# Task to complete:
Exclude all images and print the entries below exactly.

# Recorded data:
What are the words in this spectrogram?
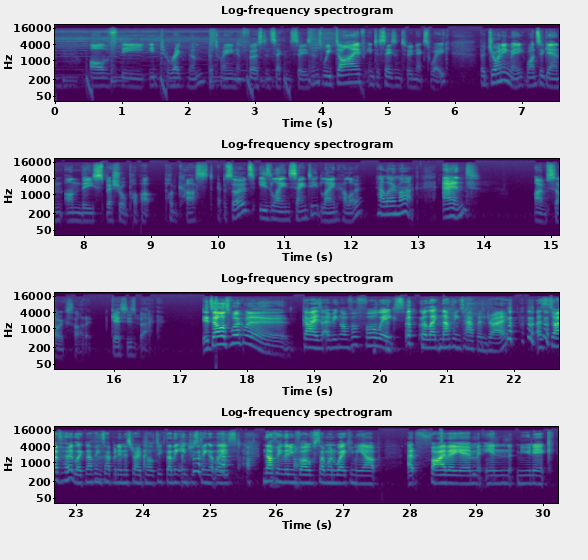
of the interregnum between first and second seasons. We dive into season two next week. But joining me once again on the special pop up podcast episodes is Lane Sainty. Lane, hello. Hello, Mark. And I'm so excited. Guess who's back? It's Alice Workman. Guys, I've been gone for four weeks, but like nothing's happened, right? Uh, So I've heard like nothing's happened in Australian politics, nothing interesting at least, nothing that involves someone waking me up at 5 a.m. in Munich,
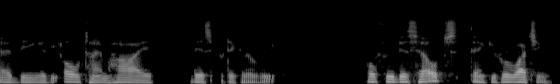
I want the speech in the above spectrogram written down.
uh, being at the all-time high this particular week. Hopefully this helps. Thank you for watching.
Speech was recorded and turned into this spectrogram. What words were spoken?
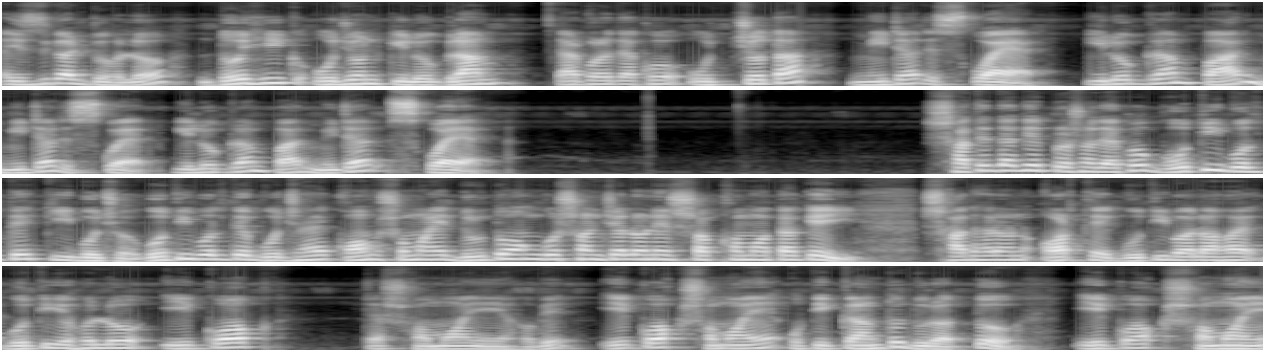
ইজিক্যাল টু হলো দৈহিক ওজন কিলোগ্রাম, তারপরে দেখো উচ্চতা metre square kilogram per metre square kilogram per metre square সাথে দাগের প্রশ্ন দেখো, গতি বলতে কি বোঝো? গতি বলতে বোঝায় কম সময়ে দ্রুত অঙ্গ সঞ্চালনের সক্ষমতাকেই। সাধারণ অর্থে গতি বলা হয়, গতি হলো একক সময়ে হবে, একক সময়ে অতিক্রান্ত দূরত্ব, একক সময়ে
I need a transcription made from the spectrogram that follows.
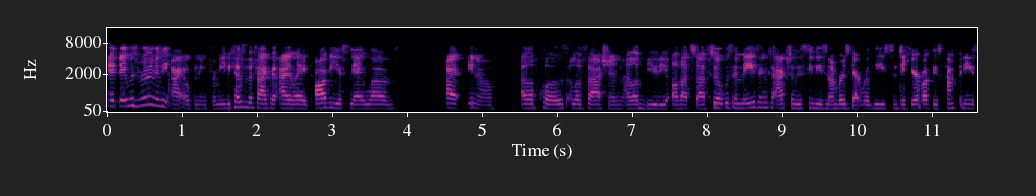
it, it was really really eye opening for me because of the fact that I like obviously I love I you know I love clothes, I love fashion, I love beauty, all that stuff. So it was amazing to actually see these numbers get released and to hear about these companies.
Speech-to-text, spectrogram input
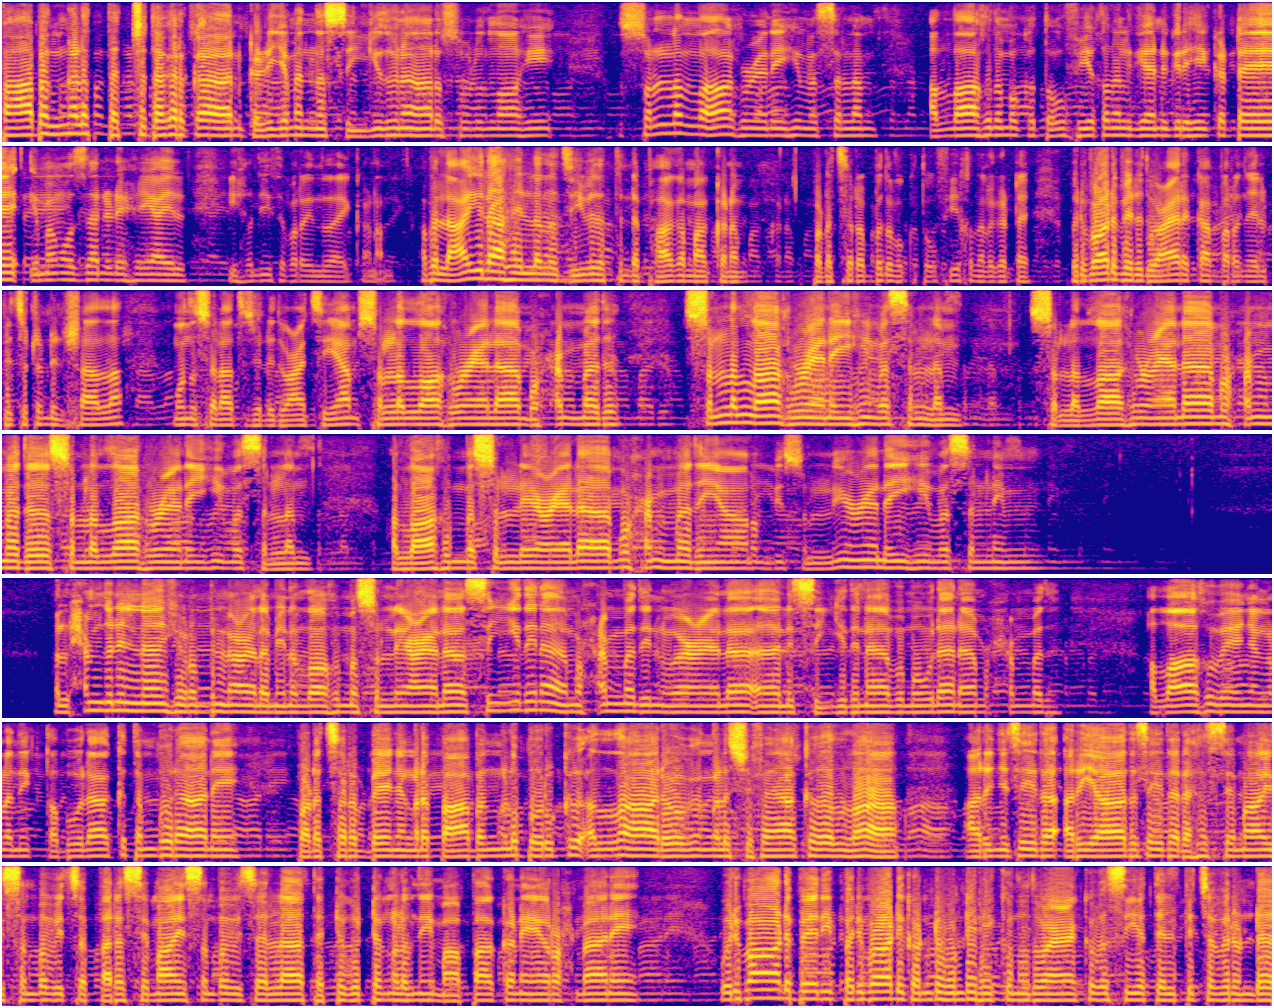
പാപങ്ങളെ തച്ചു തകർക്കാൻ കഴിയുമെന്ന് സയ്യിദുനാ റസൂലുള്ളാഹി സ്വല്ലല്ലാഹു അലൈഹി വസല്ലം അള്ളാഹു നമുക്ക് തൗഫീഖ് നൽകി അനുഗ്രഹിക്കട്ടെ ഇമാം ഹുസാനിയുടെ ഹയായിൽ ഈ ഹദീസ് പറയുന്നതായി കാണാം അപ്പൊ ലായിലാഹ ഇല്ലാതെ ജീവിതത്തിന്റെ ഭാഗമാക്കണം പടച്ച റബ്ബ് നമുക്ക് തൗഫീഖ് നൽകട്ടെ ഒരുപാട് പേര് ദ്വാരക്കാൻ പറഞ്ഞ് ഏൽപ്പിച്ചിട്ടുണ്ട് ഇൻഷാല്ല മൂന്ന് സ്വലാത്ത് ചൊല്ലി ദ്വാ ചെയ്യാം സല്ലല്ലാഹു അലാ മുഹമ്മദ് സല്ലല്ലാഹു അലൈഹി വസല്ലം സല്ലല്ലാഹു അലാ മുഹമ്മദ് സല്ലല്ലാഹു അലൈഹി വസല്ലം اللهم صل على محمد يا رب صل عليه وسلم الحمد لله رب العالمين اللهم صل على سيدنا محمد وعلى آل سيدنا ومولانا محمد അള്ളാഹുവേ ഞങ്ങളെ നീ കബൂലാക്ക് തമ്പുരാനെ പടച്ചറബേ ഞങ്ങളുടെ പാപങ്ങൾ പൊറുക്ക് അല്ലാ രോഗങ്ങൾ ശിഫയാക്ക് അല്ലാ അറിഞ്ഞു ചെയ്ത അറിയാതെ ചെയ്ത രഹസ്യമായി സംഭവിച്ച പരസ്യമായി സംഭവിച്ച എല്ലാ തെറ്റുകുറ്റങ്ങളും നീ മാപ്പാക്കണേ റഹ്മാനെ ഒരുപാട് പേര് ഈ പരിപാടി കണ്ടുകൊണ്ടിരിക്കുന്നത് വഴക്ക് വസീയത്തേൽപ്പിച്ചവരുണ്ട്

# Written answer:
What are the words in this spectrogram?
of the interregnum between first and second seasons. We dive into season two next week. But joining me once again on the special pop up podcast episodes is Lane Sainty. Lane, hello. Hello, Mark. And I'm so excited. Guess who's back? It's Alice Workman. Guys, I've been gone for four weeks, but like nothing's happened, right? Uh, So I've heard like nothing's happened in Australian politics, nothing interesting at least, nothing that involves someone waking me up at 5 a.m. in Munich,
I want the speech in the above spectrogram written down.
uh, being at the all-time high this particular week. Hopefully this helps. Thank you for watching.
Speech was recorded and turned into this spectrogram. What words were spoken?
ইজিক্যাল টু হলো দৈহিক ওজন কিলোগ্রাম, তারপরে দেখো উচ্চতা metre square kilogram per metre square kilogram per metre square সাথে দাগের প্রশ্ন দেখো, গতি বলতে কি বোঝো? গতি বলতে বোঝায় কম সময়ে দ্রুত অঙ্গ সঞ্চালনের সক্ষমতাকেই। সাধারণ অর্থে গতি বলা হয়, গতি হলো একক সময়ে হবে, একক সময়ে অতিক্রান্ত দূরত্ব, একক সময়ে
I need a transcription made from the spectrogram that follows.
it, it was really really eye opening for me because of the fact that I like obviously I love I you know I love clothes, I love fashion, I love beauty, all that stuff. So it was amazing to actually see these numbers get released and to hear about these companies.
Speech-to-text, spectrogram input
പാപങ്ങളെ തച്ചു തകർക്കാൻ കഴിയുമെന്ന് സയ്യിദുനാ റസൂലുള്ളാഹി സ്വല്ലല്ലാഹു അലൈഹി വസല്ലം അള്ളാഹു നമുക്ക് തൗഫീഖ് നൽകി അനുഗ്രഹിക്കട്ടെ ഇമാം ഹുസാനിയുടെ ഹയായിൽ ഈ ഹദീസ് പറയുന്നതായി കാണാം അപ്പൊ ലായിലാഹ ഇല്ലാതെ ജീവിതത്തിന്റെ ഭാഗമാക്കണം പടച്ച റബ്ബ് നമുക്ക് തൗഫീഖ് നൽകട്ടെ ഒരുപാട് പേര് ദ്വാരക്കാൻ പറഞ്ഞ് ഏൽപ്പിച്ചിട്ടുണ്ട് ഇൻഷാല്ല മൂന്ന് സ്വലാത്ത് ചൊല്ലി ദ്വാ ചെയ്യാം സല്ലല്ലാഹു അലാ മുഹമ്മദ് സല്ലല്ലാഹു അലൈഹി വസല്ലം സല്ലല്ലാഹു അലാ മുഹമ്മദ് സല്ലല്ലാഹു അലൈഹി വസല്ലം اللهم صل على محمد يا رب صل عليه وسلم الحمد لله رب العالمين اللهم صل على سيدنا محمد وعلى آل سيدنا ومولانا محمد അള്ളാഹുവേ ഞങ്ങളെ നീ കബൂലാക്ക് തമ്പുരാനെ പടച്ചറബേ ഞങ്ങളുടെ പാപങ്ങൾ പൊറുക്ക് അല്ലാ രോഗങ്ങൾ ശിഫയാക്ക് അല്ലാ അറിഞ്ഞു ചെയ്ത അറിയാതെ ചെയ്ത രഹസ്യമായി സംഭവിച്ച പരസ്യമായി സംഭവിച്ച എല്ലാ തെറ്റുകുറ്റങ്ങളും നീ മാപ്പാക്കണേ റഹ്മാനെ ഒരുപാട് പേര് ഈ പരിപാടി കണ്ടുകൊണ്ടിരിക്കുന്നത് വഴക്ക് വസീയത്തേൽപ്പിച്ചവരുണ്ട്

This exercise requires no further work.